Follow the economy across the Nordic countries and economic changes worldwide.
Sanctions in relation to Russia
Nordea complies with applicable EU, US and UK sanctions. They currently include freezing of assets, restrictions on economic relations with certain regions in Ukraine, restrictions focusing on energy and finance sector, import and export restrictions and overflight bans.
Although industrial production has been running at full capacity this year, manufacturing output and goods exports volumes are still below the levels seen in 2008. This is due to the fact that production capacity has fallen and the share of value added to the economy by manufacturing has decreased permanently.
Economic growth was strong in the first half of the year but is showing signs of weakness towards the end of the year. High energy prices are sapping consumers’ purchasing power at the same time as the slowdown in global economic growth is hampering exports. Meanwhile, falling housing sales will slow down construction.
Sweden's economy is weakening from a strong position
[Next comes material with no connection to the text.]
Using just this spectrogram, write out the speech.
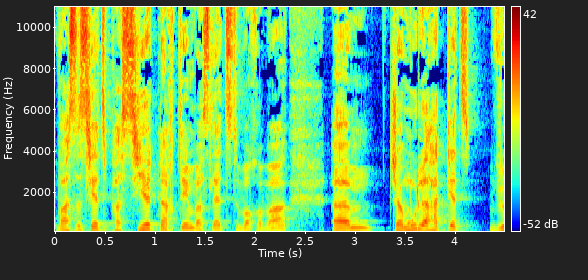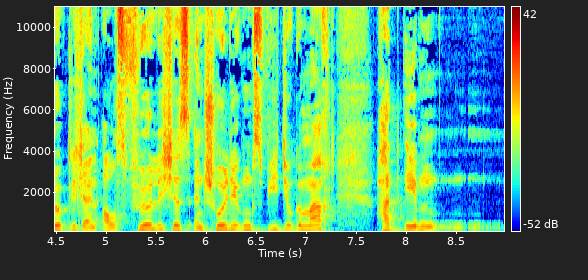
was ist jetzt passiert nach dem, was letzte Woche war. Ähm, Jamule hat jetzt wirklich ein ausführliches Entschuldigungsvideo gemacht, hat eben,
Rate hikes and high inflation are putting a damper on the Swedish economy, and unemployment will rise. A stabilisation is expected during 2024, but the recovery will be slow as the economy gradually adjusts to higher interest rates.
Overheating in the US, the tight COVID stance and real estate sector slowdown in China, the energy market crisis in Europe and geopolitical risks are all denting growth prospects. At the same time, inflationary pressures are strong and will continue to be central banks’ main headache in the coming months.
How are Norwegian households affected by rising interest rates?
Strong price growth and higher interest rates will mean tighter finances for many Norwegian households. Below, we illustrate the consequences this will have on three families with the same income but different debt-to-income ratios. Lower savings, use of accumulated assets and more people in work will mitigate the impact on overall consumer spending.
The economic outlook is more uncertain than it has been for a long time. High price growth and rising interest rates will make these tough times for Norwegian households. The impact on consumer spending will be mitigated by lower savings and more people in paid work.
The Danish labour market has powered ahead in recent years. Job growth has been high and unemployment is approaching the lowest level since the early 1970s. But companies have had big recruitment problems and wage growth has been higher than abroad.
After a period of high growth, rising home prices and record-high employment, cooler winds are now blowing over the Danish economy. Households feel the impact of falling purchasing power and businesses are hurting from the slowdown in the global economy.
Nordea Group Chief Economist: Risk of recession in the Euro area is real
Inflation has reached the highest level since the early 1980s, and central banks seem determined to fight it through aggressive monetary policy. This is also the case in the Nordic countries where housing markets face a sharp slowdown.